## [WHAT YOU SHOULD DO]
Reproduce the listing exactly and skip over any pictures.

⟨

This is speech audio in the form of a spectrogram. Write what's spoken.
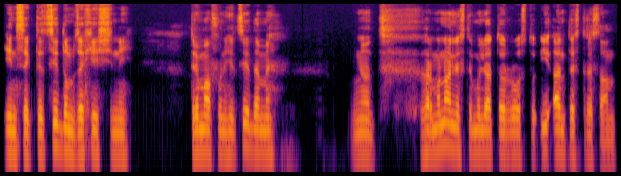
інсектицидом, захищений трьома фунгіцидами. От, гормональний стимулятор росту і антистресант.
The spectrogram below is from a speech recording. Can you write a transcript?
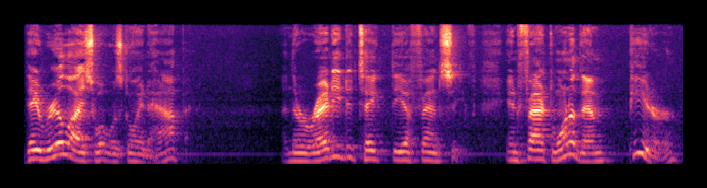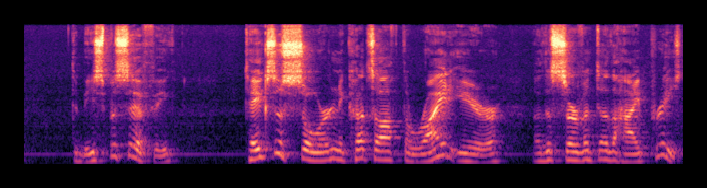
they realized what was going to happen, and they're ready to take the offensive. In fact, one of them, Peter, to be specific, takes a sword and he cuts off the right ear of the servant of the high priest.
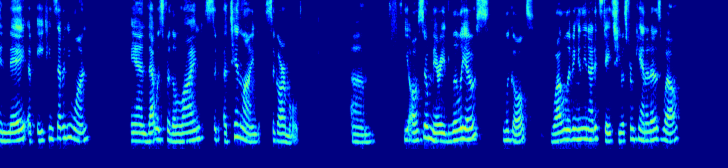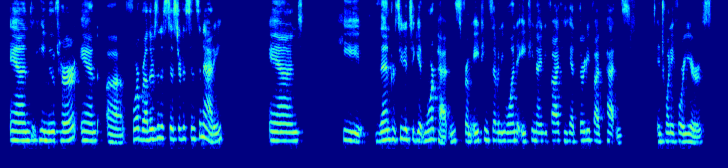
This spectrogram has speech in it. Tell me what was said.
in May of 1871. And that was for the lined, a tin lined cigar mold. Um, he also married Lilios Legault while living in the United States. She was from Canada as well. And he moved her and uh, four brothers and a sister to Cincinnati. And he then proceeded to get more patents. From 1871 to 1895, he had 35 patents in 24 years.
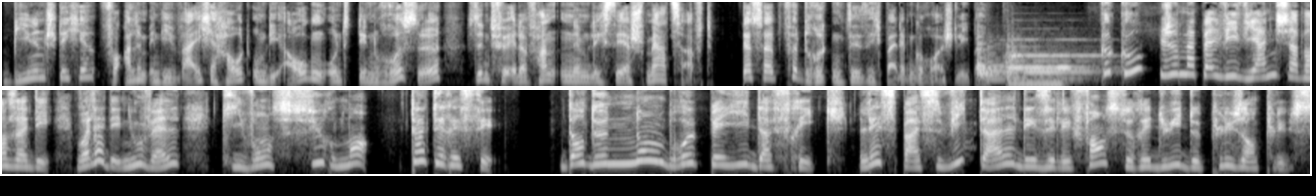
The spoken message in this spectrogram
Bienenstiche, vor allem in die weiche Haut um die Augen und den Rüssel, sind für Elefanten nämlich sehr schmerzhaft. Deshalb verdrücken sie sich bei dem Geräusch lieber. Coucou, je m'appelle Viviane Chabanzadeh. Voilà des nouvelles qui vont sûrement t'intéresser. Dans de nombreux pays d'Afrique, l'espace vital des éléphants se réduit de plus en plus.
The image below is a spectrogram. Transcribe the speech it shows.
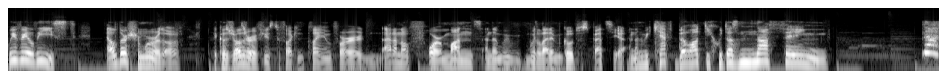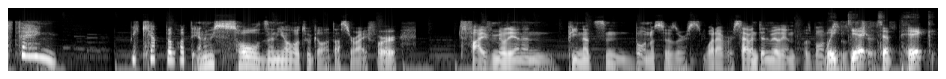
We released Eldor Shomurodov because Jose refused to fucking play him for I don't know four months, and then we we let him go to Spezia, and then we kept Belotti, who does nothing, nothing. We kept Belotti, and then we sold Zaniolo to Galatasaray for five million and peanuts and bonuses or whatever. Seventeen million was bonus. We get to pick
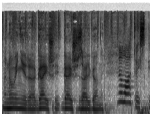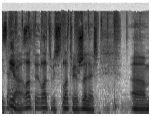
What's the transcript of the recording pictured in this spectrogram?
Nu, viņi ir gaiši, gaiši zaļgani. Nu, latviešu zaļais. Jā, lat, latvis, latviešu zaļais. Um,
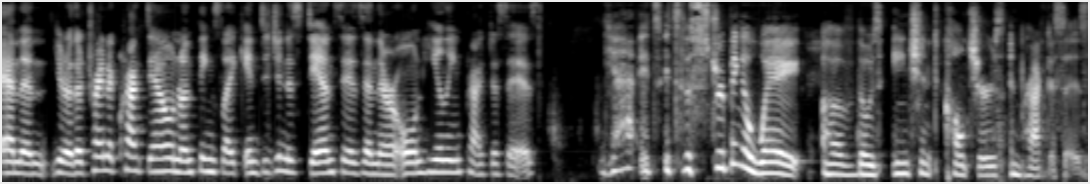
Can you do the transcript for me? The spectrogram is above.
and then, you know, they're trying to crack down on things like indigenous dances and their own healing practices. yeah it's it's the stripping away of those ancient cultures and practices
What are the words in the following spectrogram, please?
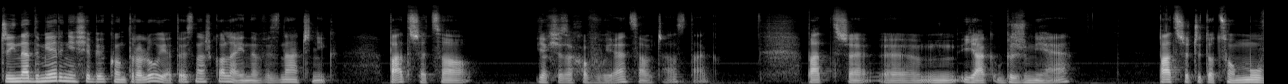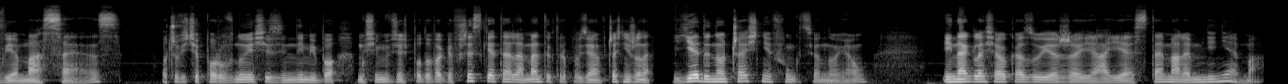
Czyli nadmiernie siebie kontroluje, to jest nasz kolejny wyznacznik. Patrzę, co, jak się zachowuje cały czas, tak? Patrzę, jak brzmię, patrzę, czy to, co mówię, ma sens, Oczywiście porównuje się z innymi, bo musimy wziąć pod uwagę wszystkie te elementy, które powiedziałem wcześniej, że one jednocześnie funkcjonują i nagle się okazuje, że ja jestem, ale mnie nie ma.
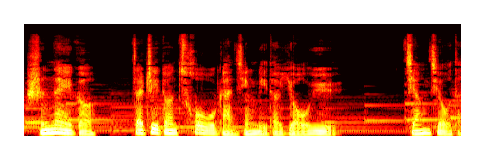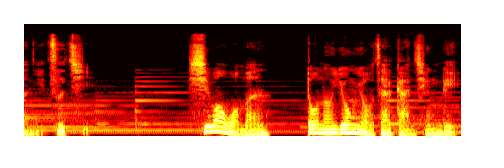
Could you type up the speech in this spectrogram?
是那个在这段错误感情里的犹豫、将就的你自己。希望我们都能拥有在感情里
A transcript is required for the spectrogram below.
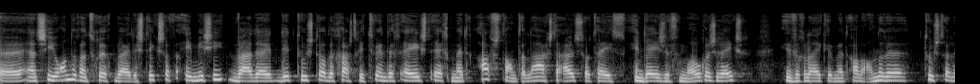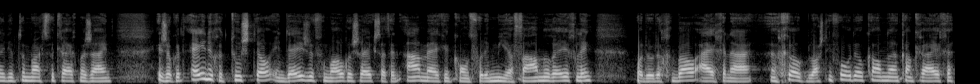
Uh, en dat zie je onderaan terug bij de stikstofemissie, waar dit toestel, de Gas 320 East, echt met afstand de laagste uitstoot heeft in deze vermogensreeks. In vergelijking met alle andere toestellen die op de markt verkrijgbaar zijn. Is ook het enige toestel in deze vermogensreeks dat in aanmerking komt voor de MIA-FAMO-regeling. Waardoor de gebouweigenaar een groot belastingvoordeel kan, uh, kan krijgen.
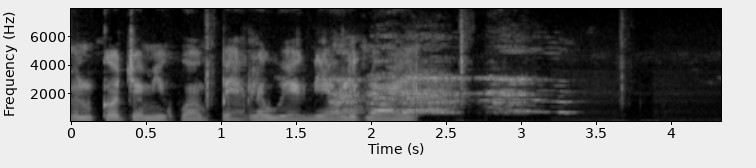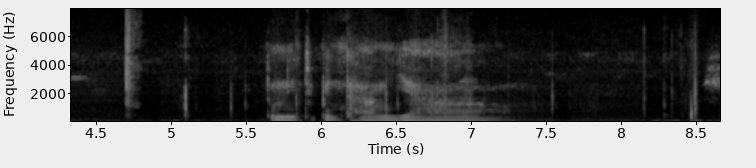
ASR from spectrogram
มันก็จะมีความแปลกและแหวกแนวเล็กน้อย ตรงนี้จะเป็นทางยาวโอเค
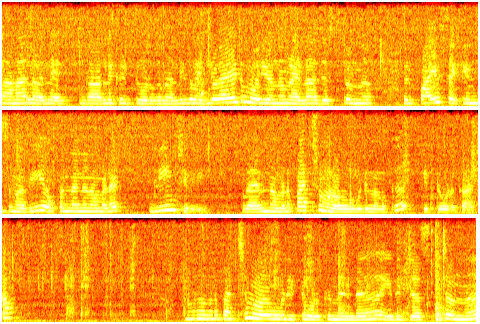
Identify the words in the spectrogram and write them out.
കാണാമല്ലോ അല്ലേ? ഗാർലിക് ഇട്ട് കൊടുക്കുന്നുണ്ട്. ഇത് വലിയതായിട്ട് മുരിയൊന്നും വേണ്ട. ജസ്റ്റ് ഒന്ന് ഒരു ഫൈവ് സെക്കൻഡ്സ് മതി. ഒപ്പം തന്നെ നമ്മുടെ ഗ്രീൻ ചില്ലി അതായത് നമ്മുടെ പച്ചമുളകും കൂടി നമുക്ക് ഇട്ട് കൊടുക്കാം കേട്ടോ. നമ്മൾ നമ്മുടെ പച്ചമുളകും കൂടി ഇട്ട് കൊടുക്കുന്നുണ്ട്. ഇത് ജസ്റ്റ് ഒന്ന്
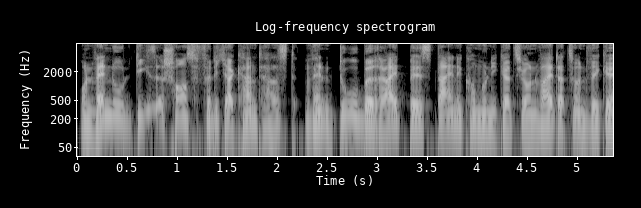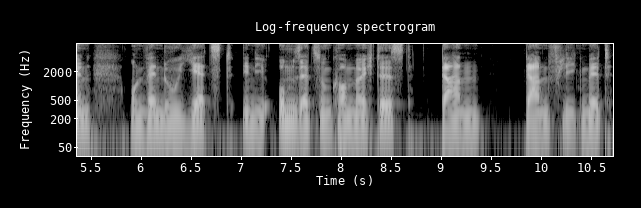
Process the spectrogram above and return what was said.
Und wenn du diese Chance für dich erkannt hast, wenn du bereit bist, deine Kommunikation weiterzuentwickeln und wenn du jetzt in die Umsetzung kommen möchtest, dann, dann flieg mit,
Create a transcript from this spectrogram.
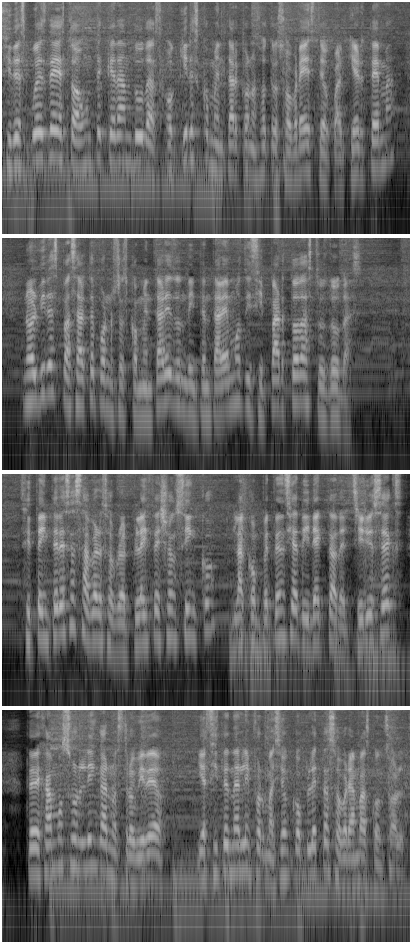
Si después de esto aún te quedan dudas o quieres comentar con nosotros sobre este o cualquier tema, no olvides pasarte por nuestros comentarios donde intentaremos disipar todas tus dudas. Si te interesa saber sobre el PlayStation 5, la competencia directa del Series X, te dejamos un link a nuestro video y así tener la información completa sobre ambas consolas.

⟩

## [WRITTEN RESPONSE]
This is speech audio in the form of a spectrogram. Write what's spoken.
інсектицидом, захищений трьома фунгіцидами. От, гормональний стимулятор росту і антистресант.
The spectrogram below is from a speech recording. Can you write a transcript?
they realized what was going to happen, and they're ready to take the offensive. In fact, one of them, Peter, to be specific, takes a sword and he cuts off the right ear of the servant of the high priest.
This spectrogram has speech in it. Tell me what was said.
in May of 1871. And that was for the lined, a tin lined cigar mold. Um, he also married Lilios Legault while living in the United States. She was from Canada as well. And he moved her and uh, four brothers and a sister to Cincinnati. And he then proceeded to get more patents. From 1871 to 1895, he had 35 patents in 24 years.
The spoken message in this spectrogram
Bienenstiche, vor allem in die weiche Haut um die Augen und den Rüssel, sind für Elefanten nämlich sehr schmerzhaft. Deshalb verdrücken sie sich bei dem Geräusch lieber. Coucou, je m'appelle Viviane Chabanzadeh. Voilà des nouvelles qui vont sûrement t'intéresser. Dans de nombreux pays d'Afrique, l'espace vital des éléphants se réduit de plus en plus.
The image below is a spectrogram. Transcribe the speech it shows.
We released Eldor Shomurodov because Jose refused to fucking play him for I don't know four months, and then we we let him go to Spezia, and then we kept Belotti, who does nothing, nothing. We kept Belotti, and then we sold Zaniolo to Galatasaray for five million and peanuts and bonuses or whatever. Seventeen million was bonus. We get to pick
What's the transcript of the recording pictured in this spectrogram?
Nu, viņi ir gaiši, gaiši zaļgani. Nu, latviešu zaļais. Jā, lat, latvis, latviešu zaļais. Um,
Can you do the transcript for me? The spectrogram is above.
and then, you know, they're trying to crack down on things like indigenous dances and their own healing practices. yeah it's it's the stripping away of those ancient cultures and practices
What are the words in the following spectrogram, please?
Czyli nadmiernie siebie kontroluje, to jest nasz kolejny wyznacznik. Patrzę, co, jak się zachowuje cały czas, tak? Patrzę, jak brzmię, patrzę, czy to, co mówię, ma sens, Oczywiście porównuje się z innymi, bo musimy wziąć pod uwagę wszystkie te elementy, które powiedziałem wcześniej, że one jednocześnie funkcjonują i nagle się okazuje, że ja jestem, ale mnie nie ma.
Could you type up the speech in this spectrogram?
是那个在这段错误感情里的犹豫、将就的你自己。希望我们都能拥有在感情里
A transcript is required for the spectrogram below.
Uh, en dat zie je onderaan terug bij de stikstofemissie, waar dit toestel, de Gas 320 East, echt met afstand de laagste uitstoot heeft in deze vermogensreeks. In vergelijking met alle andere toestellen die op de markt verkrijgbaar zijn. Is ook het enige toestel in deze vermogensreeks dat in aanmerking komt voor de MIA-FAMO-regeling. Waardoor de gebouweigenaar een groot belastingvoordeel kan, uh, kan krijgen.
ASR from spectrogram
มันก็จะมีความแปลกและแหวกแนวเล็กน้อย ตรงนี้จะเป็นทางยาวโอเค
Identify the words in the spectrogram and write them out.
കാണാമല്ലോ അല്ലേ? ഗാർലിക് ഇട്ട് കൊടുക്കുന്നുണ്ട്. ഇത് വലിയതായിട്ട് മുരിയൊന്നും വേണ്ട. ജസ്റ്റ് ഒന്ന് ഒരു ഫൈവ് സെക്കൻഡ്സ് മതി. ഒപ്പം തന്നെ നമ്മുടെ ഗ്രീൻ ചില്ലി അതായത് നമ്മുടെ പച്ചമുളകും കൂടി നമുക്ക് ഇട്ട് കൊടുക്കാം കേട്ടോ. നമ്മൾ നമ്മുടെ പച്ചമുളകും കൂടി ഇട്ട് കൊടുക്കുന്നുണ്ട്. ഇത് ജസ്റ്റ് ഒന്ന്
Process the spectrogram above and return what was said.
Und wenn du diese Chance für dich erkannt hast, wenn du bereit bist, deine Kommunikation weiterzuentwickeln und wenn du jetzt in die Umsetzung kommen möchtest, dann, dann flieg mit,
Create a transcript from this spectrogram.
Si después de esto aún te quedan dudas o quieres comentar con nosotros sobre este o cualquier tema, no olvides pasarte por nuestros comentarios donde intentaremos disipar todas tus dudas. Si te interesa saber sobre el PlayStation 5, la competencia directa del Series X, te dejamos un link a nuestro video y así tener la información completa sobre ambas consolas.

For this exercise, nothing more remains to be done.